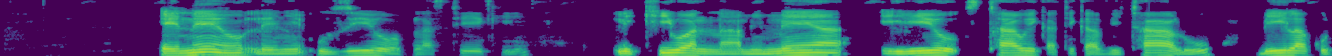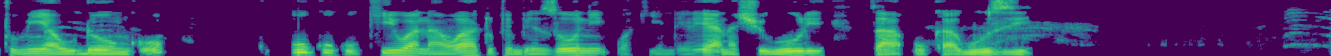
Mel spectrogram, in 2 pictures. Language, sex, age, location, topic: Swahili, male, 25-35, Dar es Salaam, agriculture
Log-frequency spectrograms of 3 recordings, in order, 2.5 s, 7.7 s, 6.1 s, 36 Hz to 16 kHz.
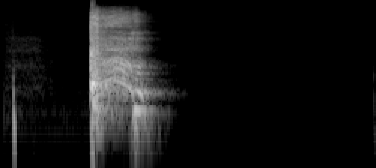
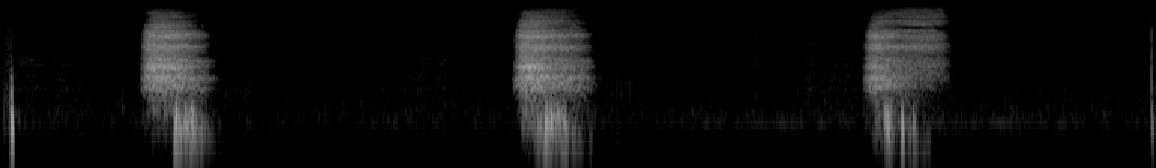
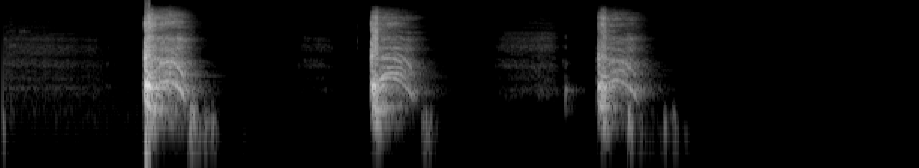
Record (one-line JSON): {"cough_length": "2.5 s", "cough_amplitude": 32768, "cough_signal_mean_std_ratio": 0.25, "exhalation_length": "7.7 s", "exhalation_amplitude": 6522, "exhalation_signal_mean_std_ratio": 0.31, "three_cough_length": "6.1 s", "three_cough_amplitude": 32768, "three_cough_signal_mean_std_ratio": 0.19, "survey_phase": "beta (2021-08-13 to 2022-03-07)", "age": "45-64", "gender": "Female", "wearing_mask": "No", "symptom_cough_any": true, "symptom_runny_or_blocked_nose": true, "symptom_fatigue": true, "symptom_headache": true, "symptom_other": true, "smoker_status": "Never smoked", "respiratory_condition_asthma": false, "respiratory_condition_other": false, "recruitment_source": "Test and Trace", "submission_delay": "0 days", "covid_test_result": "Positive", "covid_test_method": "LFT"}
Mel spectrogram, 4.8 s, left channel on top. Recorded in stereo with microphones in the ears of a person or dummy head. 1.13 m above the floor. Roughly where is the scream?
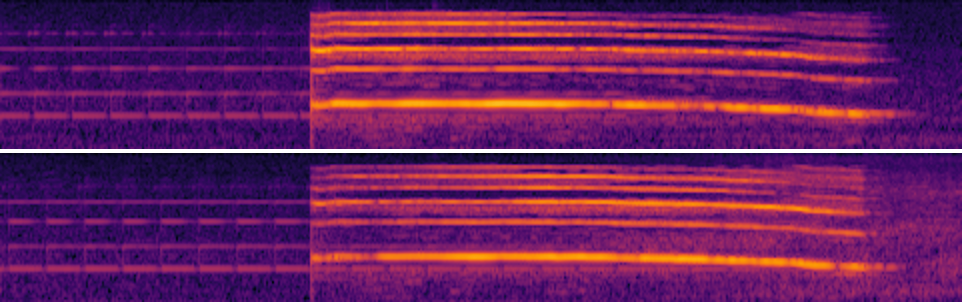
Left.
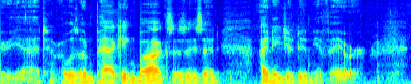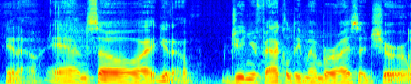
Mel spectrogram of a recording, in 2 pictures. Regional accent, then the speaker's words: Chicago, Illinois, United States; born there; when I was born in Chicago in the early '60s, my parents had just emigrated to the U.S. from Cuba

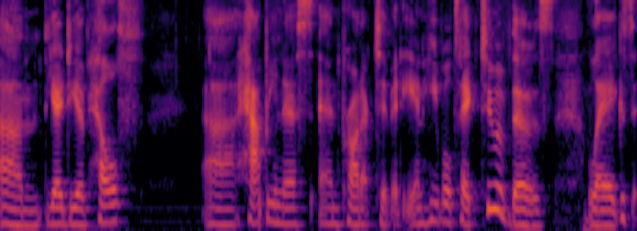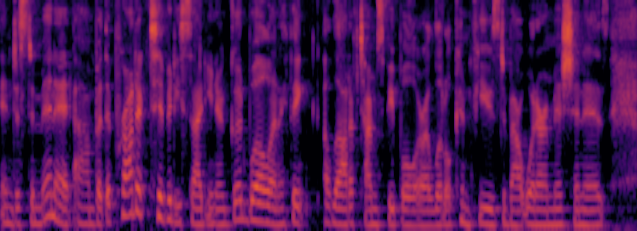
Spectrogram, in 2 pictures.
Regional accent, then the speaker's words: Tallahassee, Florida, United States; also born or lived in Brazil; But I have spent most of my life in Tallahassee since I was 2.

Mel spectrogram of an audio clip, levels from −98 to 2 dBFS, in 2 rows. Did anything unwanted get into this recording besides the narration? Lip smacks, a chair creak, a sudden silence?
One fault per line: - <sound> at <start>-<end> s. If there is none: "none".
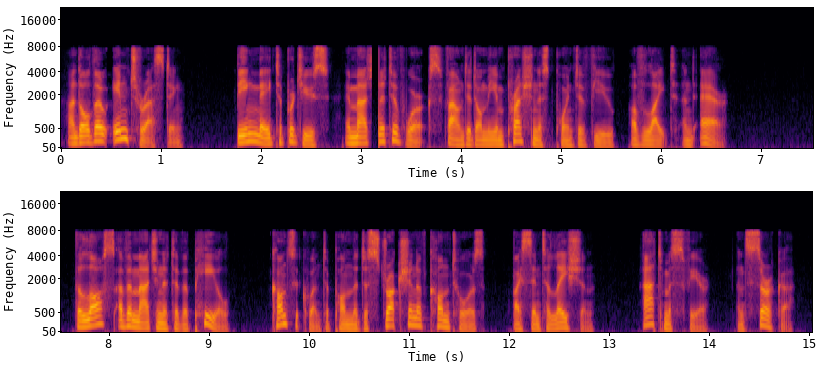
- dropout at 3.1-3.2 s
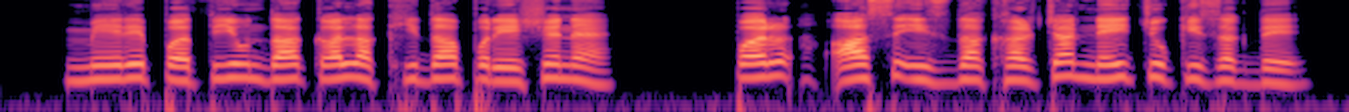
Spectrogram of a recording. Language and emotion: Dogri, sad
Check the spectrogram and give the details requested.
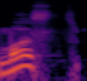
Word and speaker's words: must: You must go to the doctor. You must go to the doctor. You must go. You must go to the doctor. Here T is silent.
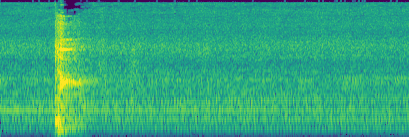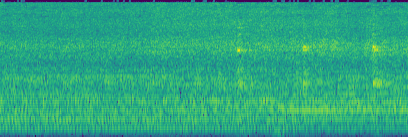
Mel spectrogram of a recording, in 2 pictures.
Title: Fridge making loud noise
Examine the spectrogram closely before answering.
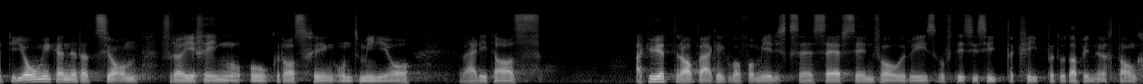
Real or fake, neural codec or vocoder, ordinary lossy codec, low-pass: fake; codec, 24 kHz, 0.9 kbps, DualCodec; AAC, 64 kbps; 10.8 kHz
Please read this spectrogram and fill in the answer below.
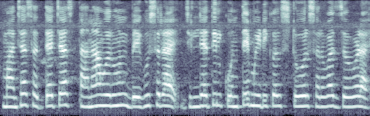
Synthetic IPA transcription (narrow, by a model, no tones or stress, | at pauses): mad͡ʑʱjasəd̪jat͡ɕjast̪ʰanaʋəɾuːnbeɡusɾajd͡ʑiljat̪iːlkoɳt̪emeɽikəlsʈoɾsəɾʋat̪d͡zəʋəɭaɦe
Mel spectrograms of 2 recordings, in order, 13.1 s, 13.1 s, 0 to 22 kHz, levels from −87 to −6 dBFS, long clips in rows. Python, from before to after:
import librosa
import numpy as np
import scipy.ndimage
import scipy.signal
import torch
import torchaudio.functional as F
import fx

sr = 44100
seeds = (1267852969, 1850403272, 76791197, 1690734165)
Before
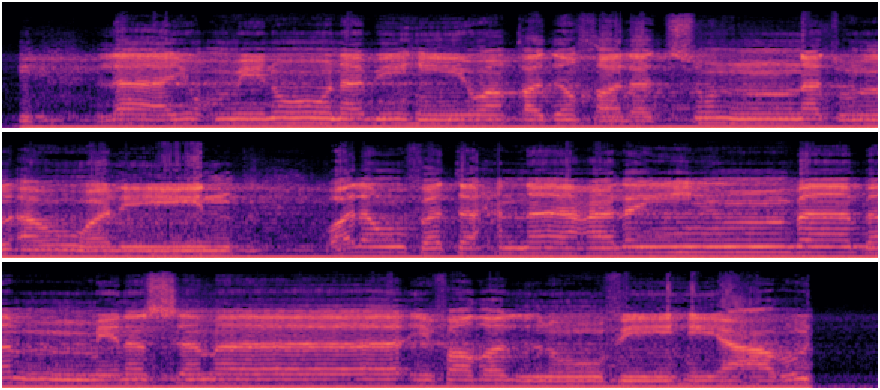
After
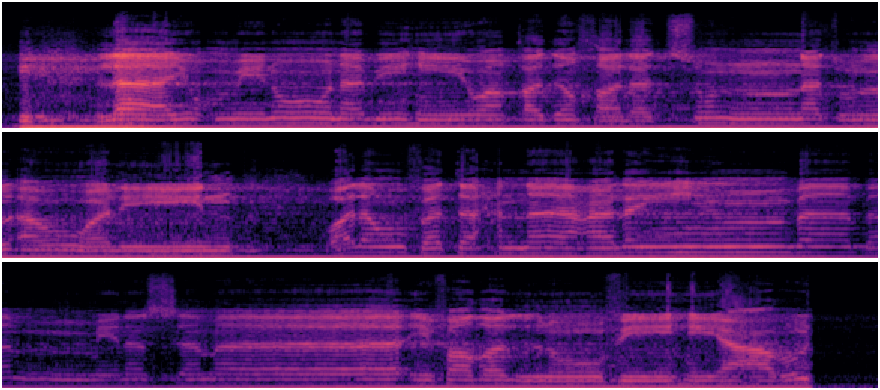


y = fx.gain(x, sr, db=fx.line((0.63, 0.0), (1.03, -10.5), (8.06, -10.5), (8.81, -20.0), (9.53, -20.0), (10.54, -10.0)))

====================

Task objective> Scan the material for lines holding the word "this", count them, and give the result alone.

Result below> 2